Adding a Roll to the Current Score
We are almost done. Adding a roll to the game will execute these tasks of collecting bonus, adding the roll points to the score, checking for new bonus, and advancing the frame count. These last 3 tasks has to be executed only if the frame count is below 10, if it’s not the case, then the roll value is dropped instead.
: ROLL+ ( #pins -- ) DUP COLLECT-BONUS FRAME# @ 0 10 WITHIN IF DUP SCORE +! CHECK-BONUS ELSE DROP THEN ;
Let’s try our word!

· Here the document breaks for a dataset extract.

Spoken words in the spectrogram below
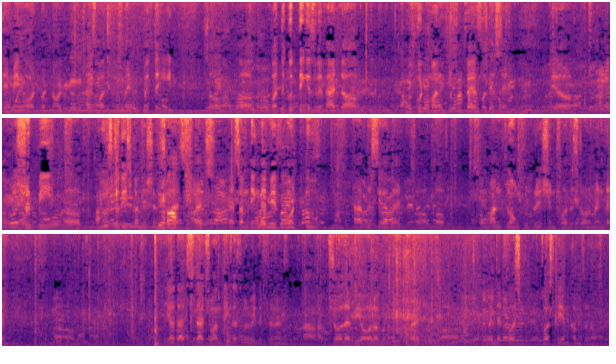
it being hot, but not as much humid with the heat. So, uh, but the good thing is we've had uh, a good month to prepare for this, and uh, we should be uh, used to these conditions. So that's, that's that's something that we've got to have this year. That uh, a, a month-long preparation for this tournament and. Um, yeah, that's that's one thing that's going to be different, and uh, I'm sure that we all are going to be prepared to uh, when that first first game comes around.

START 4 ROLL+ SCORE ? ⏎ 4 ok 6 ROLL+ SCORE ? ⏎ 10 ok 3 ROLL+ 2 ROLL+ SCORE ? ⏎ 18 ok 10 ROLL+ SCORE ? ⏎ 28 ok 4 ROLL+ 2 ROLL+ SCORE ? ⏎ 40 ok 10 ROLL+ SCORE ? ⏎ 50 ok 10 ROLL+ SCORE ? ⏎ 70 ok 6 ROLL+ 4 ROLL+ SCORE ? ⏎ 96 ok 3 ROLL+ 5 ROLL+ SCORE ? ⏎ 107 ok 10 ROLL+ SCORE ? ⏎ 117 ok 8 ROLL+ 2 ROLL+ 7 ROLL+ SCORE ? ⏎ 144 ok : PERFECT START 12 0 DO 10 ROLL+ LOOP SCORE ? ; PERFECT ⏎ 300 ok
Getting Numbers From the Input Stream

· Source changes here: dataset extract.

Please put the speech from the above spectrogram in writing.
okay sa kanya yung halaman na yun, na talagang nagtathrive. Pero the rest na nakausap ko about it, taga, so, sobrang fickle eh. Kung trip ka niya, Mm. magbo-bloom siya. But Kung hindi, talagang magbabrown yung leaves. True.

To get a number, we have to read the input stream character by character, skipping them until we find a digit, then reading characters while these are digits, accumulating them into the resulting number.
The standard word
DIGIT? ( char -- n,-1|0 ) returns false if the character on the stack is not a digit, or true, preceded with the matching digit otherwise.
CHAR # DUP . DIGIT? . ⏎ 35 0 ok CHAR 2 DUP . DIGIT? . . ⏎ 50 -1 2 ok
Here’s a word to skip all input characters until a digit is met:
: SKIP-NON-DIGIT ( -- n ) BEGIN KEY DIGIT? 0= WHILE REPEAT ;
And here’s a word to get a number:
: GET-NUMBER ( -- n ) 0 SKIP-NON-DIGIT BEGIN SWAP 10 * + KEY DIGIT? 0= UNTIL ;
GET-NUMBER . ⏎ foo4807 ⏎ 4807 ok
Armed with this word, we can now add the top definition to our program:
: BOWLING GET-NUMBER 0 DO START GET-NUMBER 0 DO GET-NUMBER ROLL+ LOOP SCORE ? CR LOOP ;
The last commands in the program will execute our
BOWLING word and leave gforth:
Let’s put our program to test. Given the this input file:
# input.dat: a test file for Bowling.fs 5 4 3 5 2 7 6 10 5 4 10 5 2 12 10 10 10 10 10 10 10 10 10 10 10 10 20 3 5 3 5 3 5 3 5 3 5 3 5 3 5 3 5 3 5 3 5 3 10 10 10
The following result is obtained:
gforth Bowling.fs <input.dat ⏎ 17 52 300 80 60
Et voilà! The Bowling Score Kata, in Forth.
The program and tests can be found here
\ Bowling.fs gforth Bowling.fs <input.dat VARIABLE SCORE VARIABLE BONUS VARIABLE FRAME# VARIABLE FRAME : START 0 SCORE ! 0 BONUS ! 0 FRAME# ! 0 FRAME ! ; : SPARE \ set the bonus to 1, no supplement 1 BONUS ! ; : STRIKE \ increase bonus, and set supplement to 1 BONUS @ 1+ 4 OR BONUS ! ; : BONUS> ( -- n ) \ produce bonus factor, get supplement ready BONUS @ DUP 3 AND SWAP 2/ 2/ BONUS ! ; : COLLECT-BONUS ( #pins -- ) \ add extra points to score and advance bonus BONUS> * SCORE +! ; : FRAME#> \ advance frame count FRAME# @ 1+ 10 MIN FRAME# ! ; : OPEN-FRAME? ( -- ? ) FRAME @ ; : CLOSE-FRAME \ close frame and increment frame count 0 FRAME ! FRAME#> ; : NEW-FRAME? ( -- ? ) OPEN-FRAME? 0= ; : OPEN-FRAME ( #pins -- ) \ open frame, saving 1st roll value+1 1+ FRAME ! ; : LAST-ROLL ( -- #pins ) \ retrieve the first roll value FRAME @ 1- ; : CHECK-STRIKE ( #pins -- ) DUP 10 = IF DROP STRIKE CLOSE-FRAME ELSE OPEN-FRAME THEN ; : CHECK-SPARE ( #pins -- ) LAST-ROLL + 10 = IF SPARE THEN CLOSE-FRAME ; : CHECK-BONUS ( #pins -- ) NEW-FRAME? IF CHECK-STRIKE ELSE CHECK-SPARE THEN ; : ROLL+ ( #pins -- ) DUP COLLECT-BONUS FRAME# @ 0 10 WITHIN IF DUP SCORE +! CHECK-BONUS ELSE DROP THEN ; : SKIP-NON-DIGIT ( -- n ) BEGIN KEY DIGIT? 0= WHILE REPEAT ; : GET-NUMBER ( -- n ) 0 SKIP-NON-DIGIT BEGIN SWAP 10 * + KEY DIGIT? 0= UNTIL ; : BOWLING GET-NUMBER 0 DO START GET-NUMBER 0 DO GET-NUMBER ROLL+ LOOP SCORE ? CR LOOP ; BOWLING BYE